Although neither report included comparisons to prices for these homes to prices prior to 2006, there are some positives with this information. It shows that there is reason to believe the Denver market is on the comeback trail.
However, as I continue to point out, more inventory means that each home for sale has more immediate and local competition. Thus, the need is still strong to properly advertise and promote each home for sale.
Trying this like a potential home buyer, I searched the site linked via the Denver Post (the largest local newspaper) in the $150,000 to $200,000 range for 2-bedroom single family homes in order starting with "lowest price".
I wasn't surprised with my finding, but am certainly disappointed. The very first house on the search (And how many agents would LOVE that placement?) merely served as another example of my point.

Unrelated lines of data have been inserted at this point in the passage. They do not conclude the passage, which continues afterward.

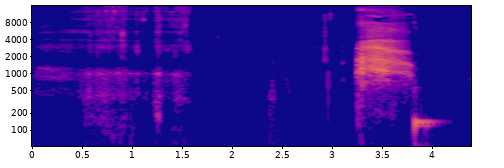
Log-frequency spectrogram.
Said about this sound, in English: Here is what small sip of whiskey sounds like.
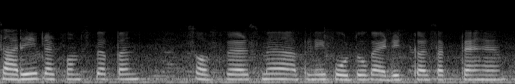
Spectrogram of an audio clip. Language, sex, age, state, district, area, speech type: Hindi, female, 30-45, Madhya Pradesh, Harda, urban, spontaneous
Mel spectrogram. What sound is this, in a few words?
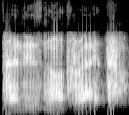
disagree, balkan; balkan epic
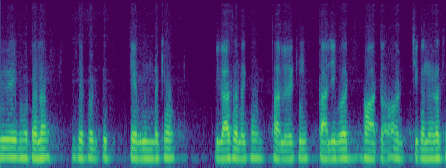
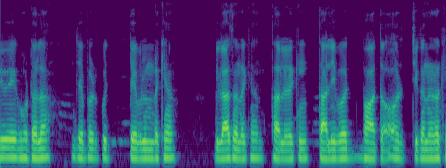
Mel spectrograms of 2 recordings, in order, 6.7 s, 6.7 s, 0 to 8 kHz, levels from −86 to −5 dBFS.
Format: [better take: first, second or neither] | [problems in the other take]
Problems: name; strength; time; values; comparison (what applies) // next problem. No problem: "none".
second | noise reduction (neural separator model SepFormer DNS4)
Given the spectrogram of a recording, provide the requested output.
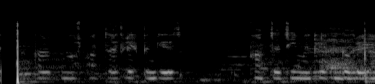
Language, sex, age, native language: Icelandic, female, 12, Icelandic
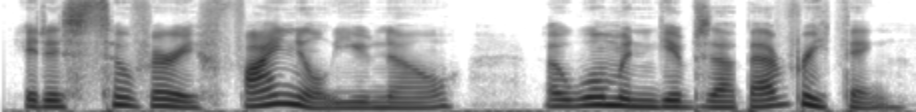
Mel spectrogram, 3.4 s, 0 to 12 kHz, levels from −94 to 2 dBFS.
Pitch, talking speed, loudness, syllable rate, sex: 190 Hz, 210 wpm, -17 LUFS, 6.5 syllables/s, female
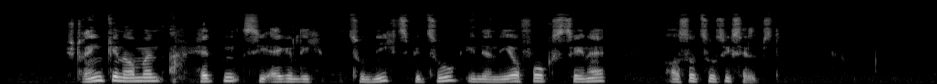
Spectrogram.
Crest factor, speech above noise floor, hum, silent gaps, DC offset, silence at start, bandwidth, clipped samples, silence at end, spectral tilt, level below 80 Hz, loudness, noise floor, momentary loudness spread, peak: 20 dB; 42 dB; none; none; under 0.1%; 0.65 s; 11.5 kHz; under 0.1%; 1.65 s; -5 dB/octave; -72 dBFS; -27 LUFS; -69 dBFS; 13 LU; -8 dBFS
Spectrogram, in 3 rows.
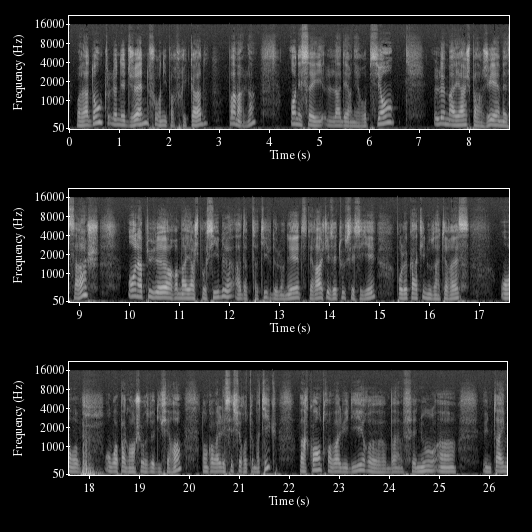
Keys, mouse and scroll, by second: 0.8 scroll down 2, 1.3-2.1 right drag, 3.7 click, 4.2 space, 4.9 click, 6.6 click, 8.3 click, 10.4 click, 16.4 click, 22.8 click, 26.0 KP_5.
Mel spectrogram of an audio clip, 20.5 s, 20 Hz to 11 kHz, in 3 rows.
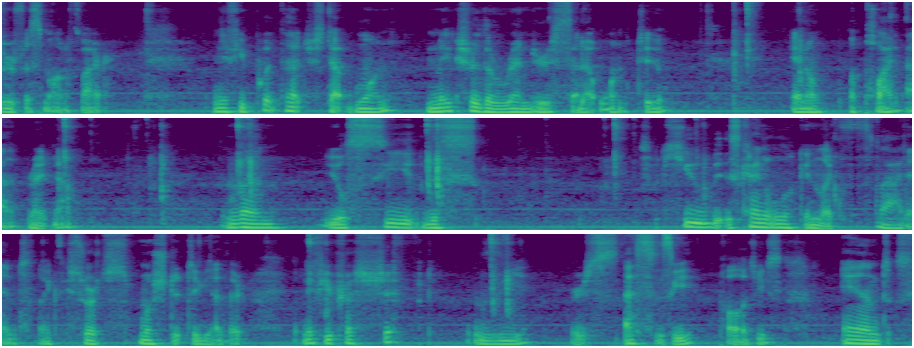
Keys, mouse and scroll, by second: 3.6-6.1 drag, 6.9-8.0 middle drag, 8.0 n, 9.4 n, 10.4 middle click, 15.4 s.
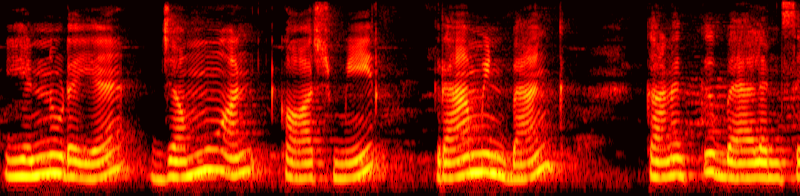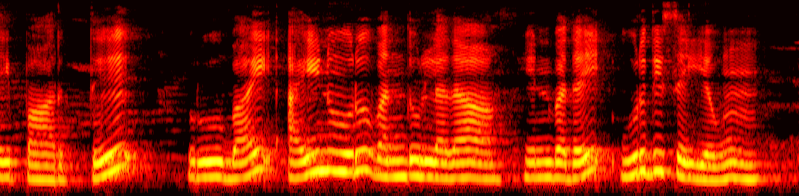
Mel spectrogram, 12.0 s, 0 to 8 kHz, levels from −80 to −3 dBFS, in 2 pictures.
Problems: background conversations at intervals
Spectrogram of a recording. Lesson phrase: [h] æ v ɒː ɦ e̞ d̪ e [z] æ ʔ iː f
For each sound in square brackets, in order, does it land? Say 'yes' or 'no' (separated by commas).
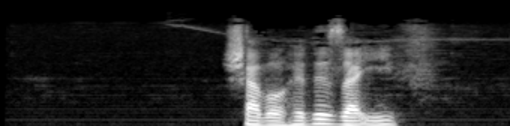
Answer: no, yes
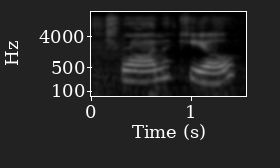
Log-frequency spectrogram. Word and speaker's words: Tranquille: i i'm surprised that i learned how to pronounce the name of this place and i'm going to tell you guys right now it is tron keel sanatorium and cam loops british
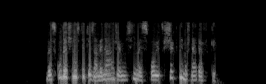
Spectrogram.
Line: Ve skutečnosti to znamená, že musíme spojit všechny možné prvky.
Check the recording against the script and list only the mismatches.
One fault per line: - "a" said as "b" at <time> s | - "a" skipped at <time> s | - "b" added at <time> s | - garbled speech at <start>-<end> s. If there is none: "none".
none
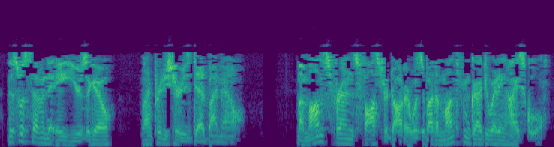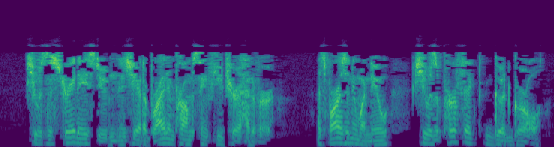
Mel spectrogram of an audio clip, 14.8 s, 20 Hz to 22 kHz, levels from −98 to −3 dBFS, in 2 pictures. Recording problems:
garbled, watery; badly; nothing above 5 kHz
thin; very; fading below 1 kHz

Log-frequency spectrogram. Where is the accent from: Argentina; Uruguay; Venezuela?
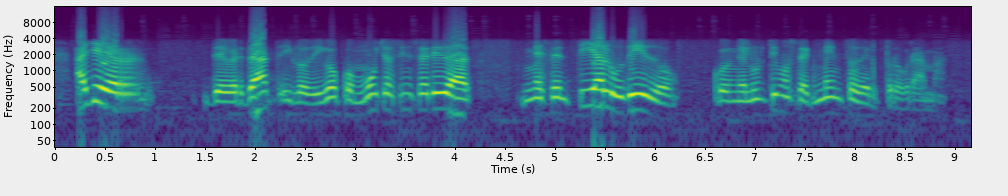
Venezuela; somos una vez venezolanos, dos veces venezolanos, tres veces venezolanos, y si queda algo, somos venezolanos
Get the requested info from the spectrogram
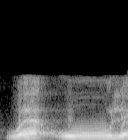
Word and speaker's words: وأولئك: وأولئك. نعم. الواو عندنا مرسومة في أولئك، تمام، لكنها لا تنطق، هي مرسومة فقط، هتلاقي عليها صفر مستدير حضرتك في المصحف كده، طالما عليها صفر مستدير ده لا تنطق.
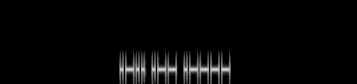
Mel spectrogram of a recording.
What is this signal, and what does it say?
Morse code, heard as a keyed tone, about 46 wpm, 700 Hz. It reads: LW1
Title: Callsign Prefixes for Top 100 DXCC - 45wpm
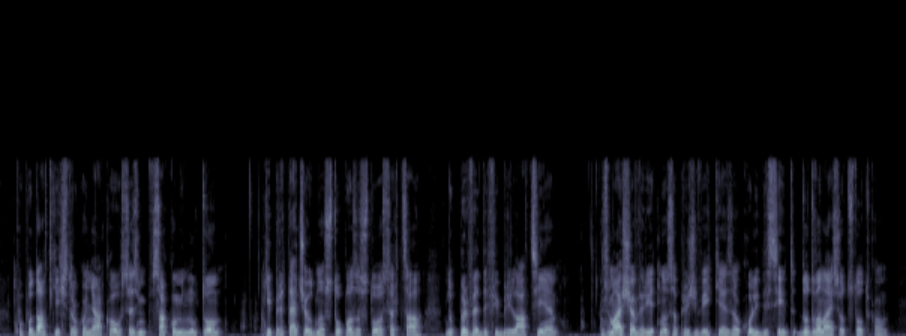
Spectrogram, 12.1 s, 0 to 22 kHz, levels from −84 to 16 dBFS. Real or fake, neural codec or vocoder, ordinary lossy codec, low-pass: real; none; none; none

It was for a 3-bedroom home in Denver on Lowell Blvd. The primary photo not only showed a lawn in horrible condition (as much dirt as dead looking grass) but it turned out to be of the back yard. The "front view" photo also showed the terrible looking lawn and that there is (or did not appear to be) no garage, driveway, or on-property parking. The next photo showed the rear area with a mass of dirty concrete and a storage shed. Not one of these photos was flattering, to put it mildly.
Upon finally getting to the interior photos, we then see that the home is empty. In several photos, all we see is a dining room set, one chair, and the appliances. One of the photos shows what is either a basement or empty room with what is either concrete or horrible carpeting on there.
Simply put, not one of the photos (with the possible exception of a bathroom shot) adds any appeal to this property.
It took reading the description below to find out that two of the photos are to show the "new furnace", even though none of the photos reflect the "new carpeting" stated. We also then find out that there is a "rear driveway" for parking, even though this is not shown in any of the photos. We are also told that the sewer line "has been replaced".
Some of the next homes in my search had decent ads for them, but certainly not enough. If I was truly searching from out of area, I would probably have moved on after seeing that first ad, thinking if that was all $150,000 gets me I'd rather go elsewhere.
Just because the market conditions are better, it does not mean that an agent can be that careless about how a listing is advertised.
Are We Human?
1 day ago